return D*Direction.D_COST + O*Direction.O_COST;

surprising.

In particular, let's suppose dx = 100, dy = 1. Then the real distance is 1000.05 (considering, as you did, each square with 10 length units) and your heuristic would estimate 1004, that is, it is not admissible (considering that you want to get the shortest path).

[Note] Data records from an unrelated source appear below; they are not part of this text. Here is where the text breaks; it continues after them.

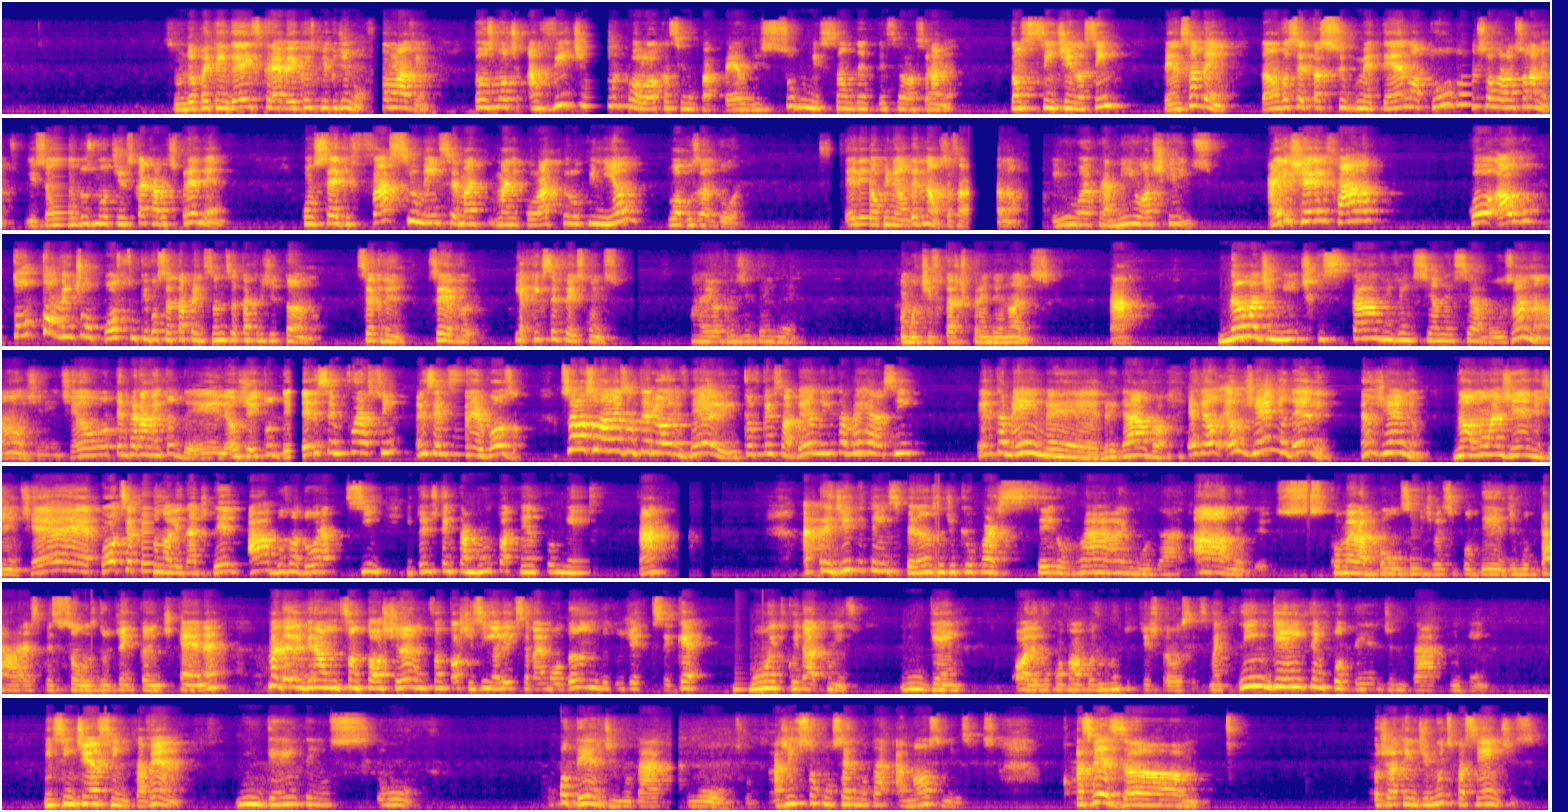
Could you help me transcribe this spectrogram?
Se não deu para entender, escreve aí que eu explico de novo. Vamos lá ver. Então, os motivos, a vítima coloca-se no papel de submissão dentro desse relacionamento. Estão se sentindo assim? Pensa bem. Então, você está se submetendo a tudo no seu relacionamento. Isso é um dos motivos que acaba te prendendo consegue facilmente ser manipulado pela opinião do abusador. Ele, a opinião dele, não, você fala, não, para mim, eu acho que é isso. Aí ele chega e fala algo totalmente oposto do que você está pensando, você está acreditando. Você acredita, você, e o que, que você fez com isso? Ah, eu acreditei nele. O motivo está te prendendo a isso, tá? não admite que está vivenciando esse abuso. Ah, não, gente, é o temperamento dele, é o jeito dele. Ele sempre foi assim, ele sempre foi nervoso. Os relacionamentos anteriores dele, que eu fiquei sabendo, ele também era assim. Ele também é, brigava. É, é, é, o gênio dele, é o gênio. Não, não é gênio, gente. É, pode ser a personalidade dele, a abusadora, sim. Então a gente tem que estar muito atento nisso, tá? Acredite e tenha esperança de que o parceiro vai mudar. Ah, meu Deus, como era bom se a gente tivesse o poder de mudar as pessoas do jeito que a gente quer, né? Mas daí virar um fantoche, né? Um fantochezinho ali que você vai moldando do jeito que você quer. Muito cuidado com isso. Ninguém. Olha, eu vou contar uma coisa muito triste para vocês, mas ninguém tem poder de mudar ninguém. Me senti assim, tá vendo? Ninguém tem os, o, o poder de mudar o outro. A gente só consegue mudar a nós mesmos. Às vezes, uh, eu já atendi muitos pacientes.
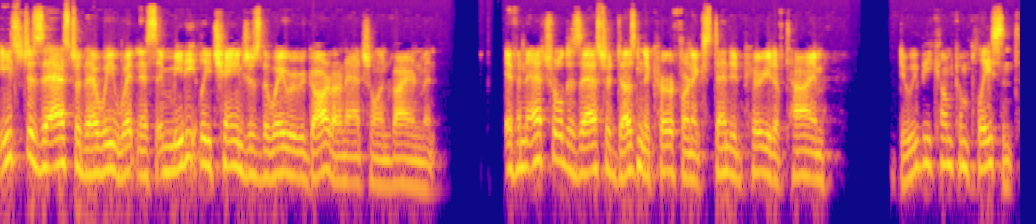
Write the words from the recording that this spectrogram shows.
Each disaster that we witness immediately changes the way we regard our natural environment. If a natural disaster doesn't occur for an extended period of time, do we become complacent?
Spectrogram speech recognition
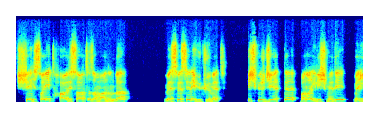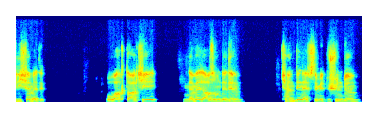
Şeyh Said hadisatı zamanında vesveseli hükümet hiçbir cihette bana ilişmedi ve ilişemedi. O vaktaki neme lazım dedim, kendi nefsimi düşündüm,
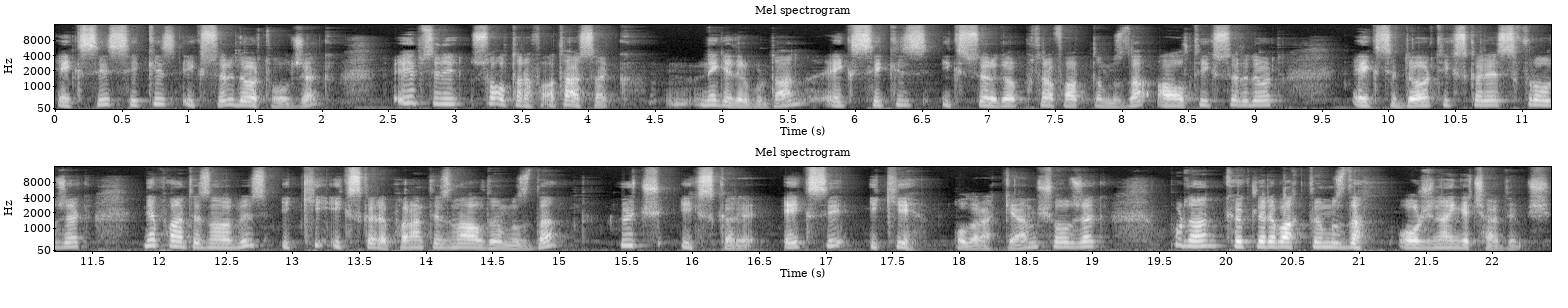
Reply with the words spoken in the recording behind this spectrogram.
eksi 8x üzeri 4 olacak. Hepsini sol tarafa atarsak ne gelir buradan? Eksi 8x üzeri 4 bu tarafa attığımızda 6x üzeri 4 eksi 4x kare 0 olacak. Ne parantezine alabiliriz? 2x kare parantezine aldığımızda 3x kare eksi 2 olarak gelmiş olacak. Buradan köklere baktığımızda orijinden geçer demiş.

share|improve this answer
1  
-1 this heuristic looks correct to me. Your example is incorrect, as the distance would not be 1000.05 (he is not allowing any-angle movement...) –  BlueRaja - Danny Pflughoeft Sep 25 '13 at 16:37
    
Since the algorithm only handles diagonal and orthogonal moves, H is at the worst scenario equal to the remaining distance in this grid map scenario. By that i mean distance by only diagonal and orthogonal steps. Am i supposed to make the inequality true for Euclidean distance? –  PEC Sep 25 '13 at 16:40
    
@PEC How is the true cost calculated? What is the real cost of a diagonal move and the real cost of a orthogonal move? It seems from the pictures that they have exactly the same cost (this is why you get a dependency on the order the nodes are evaluated and this would explain the difference between the first and last example) –  nonDucor Sep 25 '13 at 16:53
    
diagonal: 14, orthogonal: 10. I think i know what the issue is at the part where it goes wrong: basically, the "58" node and the one bellow it have the same F values, and "58" appears in the open list before the node bellow it (both get expanded from "72"), so "58" gets picked and put in the closed list, thus becoming the parent of "44". This way, "44" is reached by a suboptimal path. This problem is, though fixable by re-checking for better parent candidates, is not supposed to exist if the heuristic is consistent (monotone). –  PEC Sep 25 '13 at 17:11
    
@PEC - This is exactly the same thing I am thinking. And this would happen if both diagonal movements and orthogonal movements have the same real cost. I think that would be the result of "getG". Can you show this part of the code? –  nonDucor Sep 25 '13 at 17:29

Your Answer

 
discard

By posting your answer, you agree to the privacy policy and terms of service.

Not the answer you're looking for? Browse other questions tagged or ask your own question.